China owns less than 1% of the world’s chrome reserves. However, thanks to strong growth in stainless steel demand and relatively cheap production costs, China’s domestic ferrochrome capacity has steadily increased over the past decade, with China overtaking South Africa in the first half of 2012 to become the world’s largest ferrochrome producer.
Yet, the lack of both upstream and downstream capabilities, along with looming chrome export restrictions, rising domestic production costs and stricter environmental controls, is putting Chinese ferrochrome producers in an increasingly precarious situation.
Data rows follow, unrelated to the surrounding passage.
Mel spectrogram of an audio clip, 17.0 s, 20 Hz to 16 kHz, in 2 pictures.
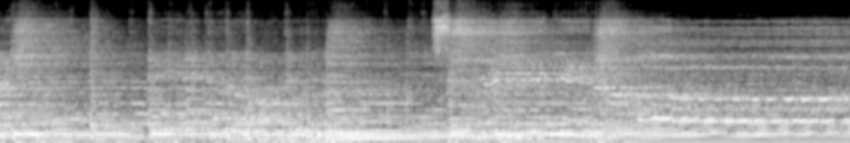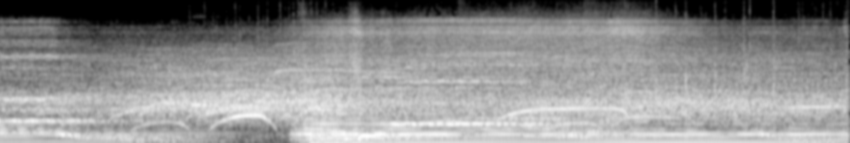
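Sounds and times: male singer: 0.0s - 9.8s, 11.4s - 15.6s
live pop ballad: 0.0s - 17.0s
audience whoops: 9.6s - 12.3s, 13.2s - 17.0s.

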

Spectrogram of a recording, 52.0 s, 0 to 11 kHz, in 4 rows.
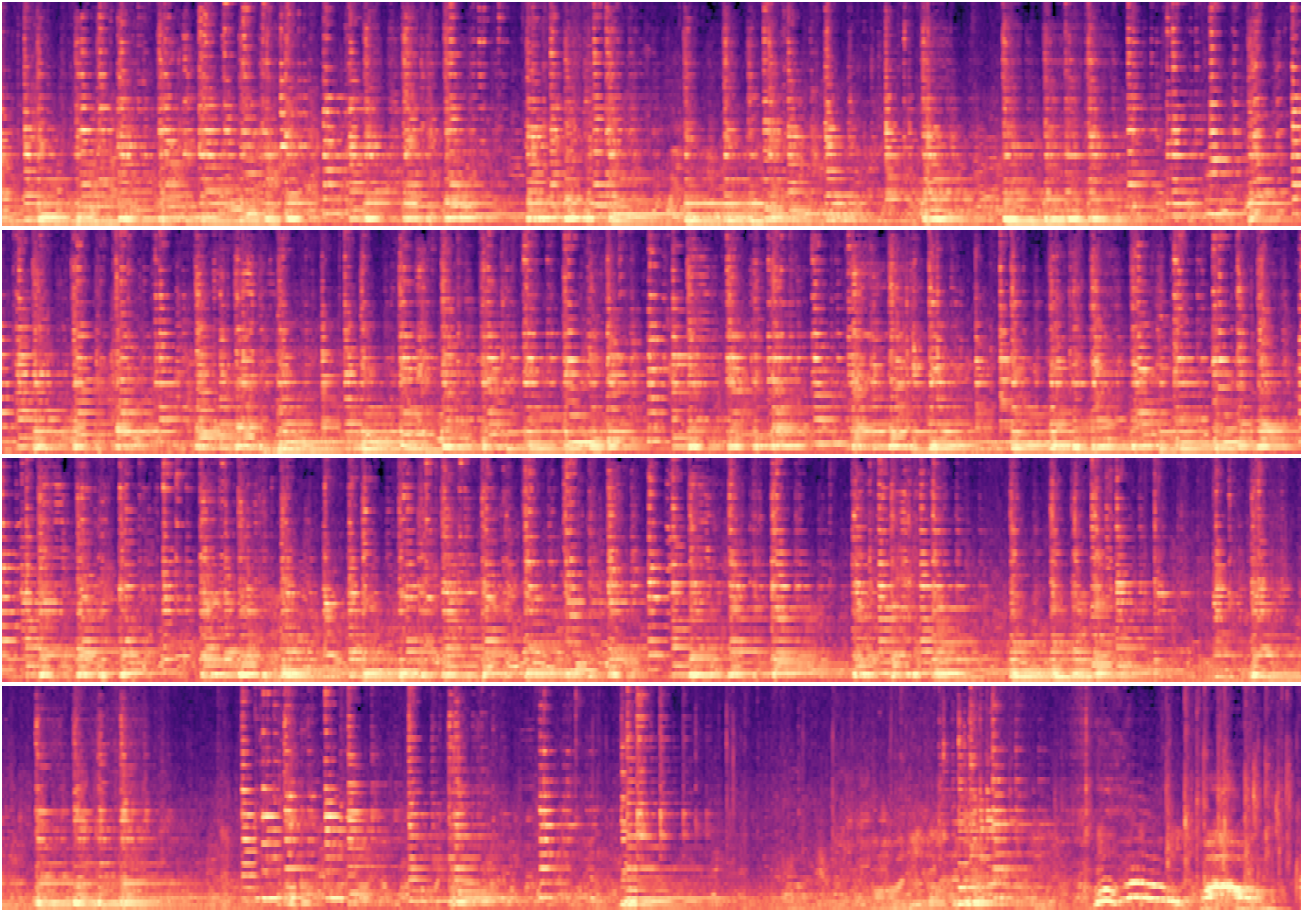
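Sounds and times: ukuleles strumming: 0.0s - 51.9s.

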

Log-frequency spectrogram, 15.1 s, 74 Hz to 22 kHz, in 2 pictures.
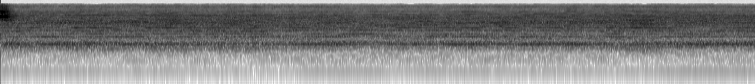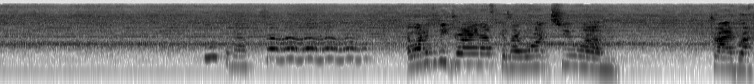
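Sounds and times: heat gun blowing with whine: 0.0s - 15.0s.

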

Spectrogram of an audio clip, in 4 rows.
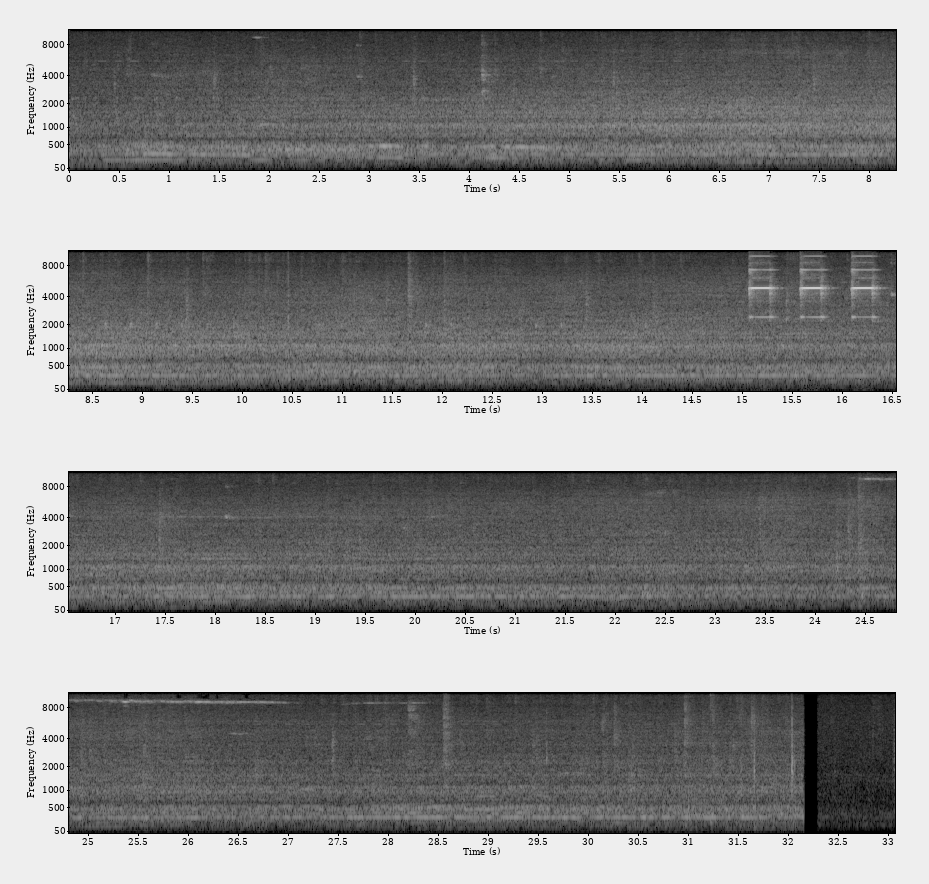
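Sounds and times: machine hum: 0.0s - 32.2s
high-pitched electronic beeps: 15.0s - 16.6s.

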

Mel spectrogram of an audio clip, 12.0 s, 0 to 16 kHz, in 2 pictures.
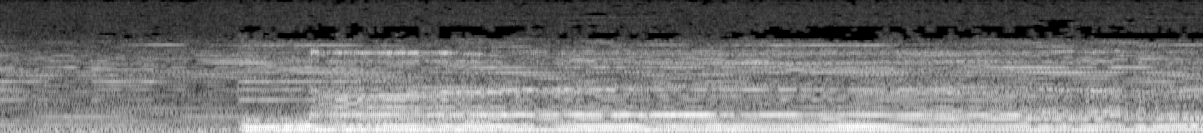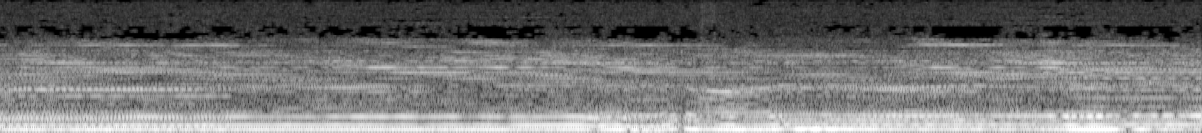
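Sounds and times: tanpura drone: 0.0s - 12.0s
man singing long notes: 1.2s - 12.0s.

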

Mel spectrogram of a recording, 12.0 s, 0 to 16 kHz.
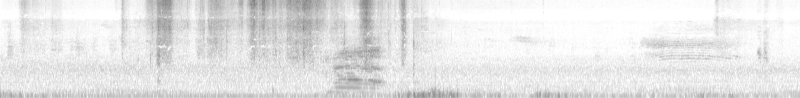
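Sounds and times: steady low rumble: 5.7s - 9.6s
drawn-out animal call: 9.6s - 11.6s.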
To overcome these obstacles, Chinese ferrochrome producers will continue going overseas to gain control over upstream resources, significantly altering the global balance of the chrome ore trade. By Jeff Dong
Reviewing the remarkable growth in China’s demand for commodities and its domestic production during the last decade is always eye opening, with the steel industry standing out as the prime example. In 2011, China produced 61% of the world’s total steel output, and consumed most of that production domestically. This is even more astounding given China’s domestic iron ore supply meets only 40% of domestic demand.
In order to delve deeper into the stainless steel industry one must examine ferrochrome, a main ingredient used in steel production. In 2011, China consumed 3.5 million tons of high carbon ferrochrome, more than half of which was produced domestically. With China having almost no domestic chrome reserves, nearly all of the ferrochrome produced in China relies on imported chrome. From 2003 to 2011, though China’s production of high carbon ferrochrome increased by nearly 10 times, from around 420,000 tons to over 2.5 million tons, this still cannot meet domestic demand.
With China’s expanding production capacity, the global chrome mining sector has boomed. Rising demand for stainless steel and subsequent increases in production capacity were the main drivers behind many new chrome mining projects. From 2005 to 2011, global annual chrome output increased from around 18 million tons to 24 million tons.
Without a doubt, South Africa (SA) has been the most important source for China’s chrome imports; this relationship is only becoming stronger with the wider utilisation of chrome pellets to address the sizing issue of SA chrome ore. Apart from SA, Turkey, Iran, India, Oman, and Pakistan are all among the top exporters of chrome ore to China.
China has several key advantages in ferrochrome production including low electricity costs, an adequate supply of relatively cheap labour, a well-established transportation network, as well as low capital investment costs for new plants. While many would argue China’s ferrochrome industry will unlikely grow at the same rate for the next five to 10 years, and may even downsize, China is currently taking a significant share of the world’s ferrochrome production.
As a matter of fact, thus far in 2012, China’s domestic ferrochrome production is still increasing steadily, even amidst worsening prospects for the global economy. At the same time, chrome ore imports continue to rise, while ferrochrome imports are decreasing. Traditional ferrochrome producers such as SA are inevitably facing stiff competition.
South African ferrochrome – will export restrictions help?
While the world has witnessed China’s share of global ferrochrome production surge from less than 5% in 2001 to 33% currently, SA producers are suffering from sub-par performances. Strong competition from China, according to many insiders, is the main challenge facing SA producers. This is particularly startling given China holds very little domestic chrome reserves. South Africa, which owns a majority of the world’s chrome reserves, are feeding the mills and furnaces in the Far East. To address this issue, one can put forward the ‘new colonialisation’ approach in exploiting Africa for its mineral resources in raw material form, leaving local value-added industries in a tough situation, or one can examine this issue through a more analytical lens.
For the rest of this article, please go to The China Analyst website: http://www.thebeijingaxis.com/tca/editions/the-china-analyst-oct-2012/135